From Middle English brood, brod, from Old English brōd (brood; foetus; breeding, hatching), from Proto-Germanic *brōduz (heat, breeding), from Proto-Indo-European *bʰreh₁- (breath, mist, vapour, steam).


  • enPR: bro͞od, IPA(key): /bɹuːd/
  • (file)
  • Homophones: brewed
  • Rhymes: -uːd


brood (countable and uncountable, plural broods)

  1. The young of certain animals, especially a group of young birds or fowl hatched at one time by the same mother.
    • Bible, Luke xiii. 34
      As a hen doth gather her brood under her wings.
  2. (uncountable) The young of any egg-laying creature, especially if produced at the same time.
  3. (countable, uncountable) The eggs and larvae of social insects such as bees, ants and some wasps, especially when gathered together in special brood chambers or combs within the colony.
  4. (countable, uncountable) The children in one family; offspring.
  5. That which is bred or produced; breed; species.
    • 1598, George Chapman translation of Homer's Iliad, Book 2:
      [] flocks of the airy brood,
      Cranes, geese or long-neck'd swans, here, there, proud of their pinions fly []
    • 1609, William Shakespeare, Sonnet 19:
      Devouring Time, blunt thou the lion's paws,
      And make the earth devour her own sweet brood []
  6. Parentage.
  7. (mining) Heavy waste in tin and copper ores.

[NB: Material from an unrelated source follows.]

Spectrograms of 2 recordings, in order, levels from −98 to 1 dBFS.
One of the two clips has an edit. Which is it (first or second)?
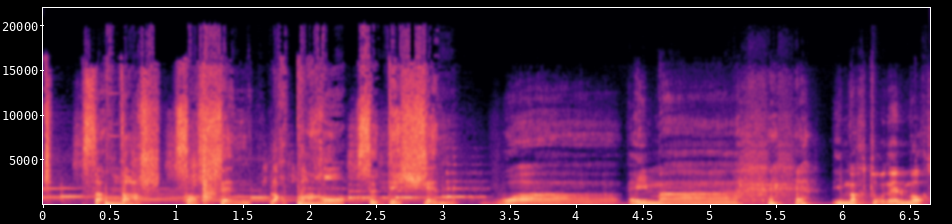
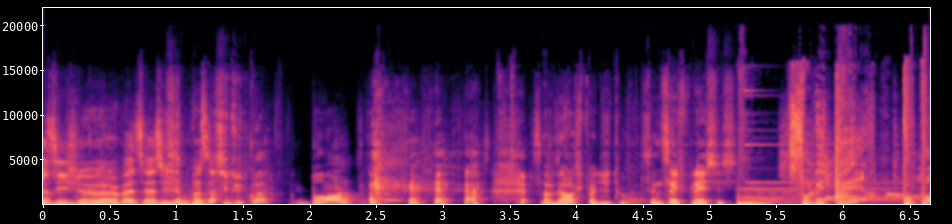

Derived termsEdit


The translations below need to be checked and inserted above into the appropriate translation tables, removing any numbers. Numbers do not necessarily match those in definitions. See instructions at Wiktionary:Entry layout#Translations.

See alsoEdit

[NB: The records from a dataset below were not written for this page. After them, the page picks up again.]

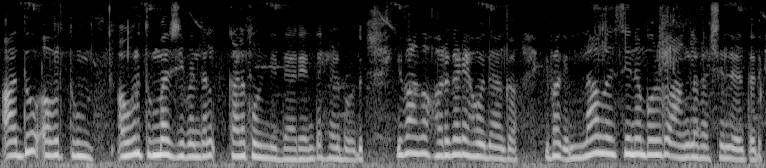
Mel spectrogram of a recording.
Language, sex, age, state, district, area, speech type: Kannada, female, 18-30, Karnataka, Dakshina Kannada, rural, spontaneous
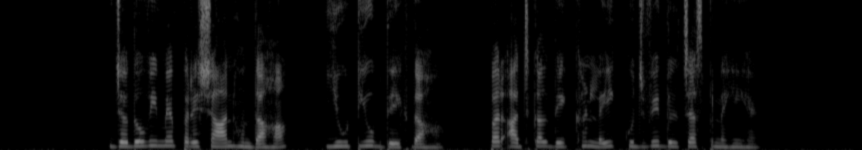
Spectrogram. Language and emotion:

brood (not comparable)

  1. Kept or reared for breeding, said of animals.
    brood ducks
    a brood mare


brood (third-person singular simple present broods, present participle brooding, simple past and past participle brooded)

  1. (transitive) To keep an egg warm to make it hatch.
    In some species of birds, both the mother and father brood the eggs.
  2. (transitive) To protect (something that is gradually maturing); to foster.
    Under the rock was a midshipman fish, brooding a mass of eggs.
  3. (intransitive) To dwell upon moodily and at length (with adpositions generally being either about or over), mainly alone.
    He sat brooding about the upcoming battle, fearing the outcome.
    • 1833, Alfred Tennyson:
      As when with downcast eyes we muse and brood
    • 1850, Nathaniel Hawthorne, chapter 6, The Scarlet Letter:
      Brooding over all these matters, the mother felt like one who has evoked a spirit.
    • 1925, F[rancis] Scott Fitzgerald, chapter IX, in The Great Gatsby, New York, N.Y.: Charles Scribner’s Sons, OCLC 884653065; republished New York, N.Y.: Charles Scribner’s Sons, 1953, →ISBN:
      And as I sat there brooding on the old, unknown world, I thought of Gatsby’s wonder when he first picked out the green light at the end of Daisy’s dock. He had come a long way to this blue lawn and his dream must have seemed so close that he could hardly fail to grasp it.
  4. (intransitive) To be bred.


Further readingEdit




From Dutch brood.



brood (plural brode)

  1. bread


Middle EnglishEdit

Alternative formsEdit


From Old English brād.



  1. broad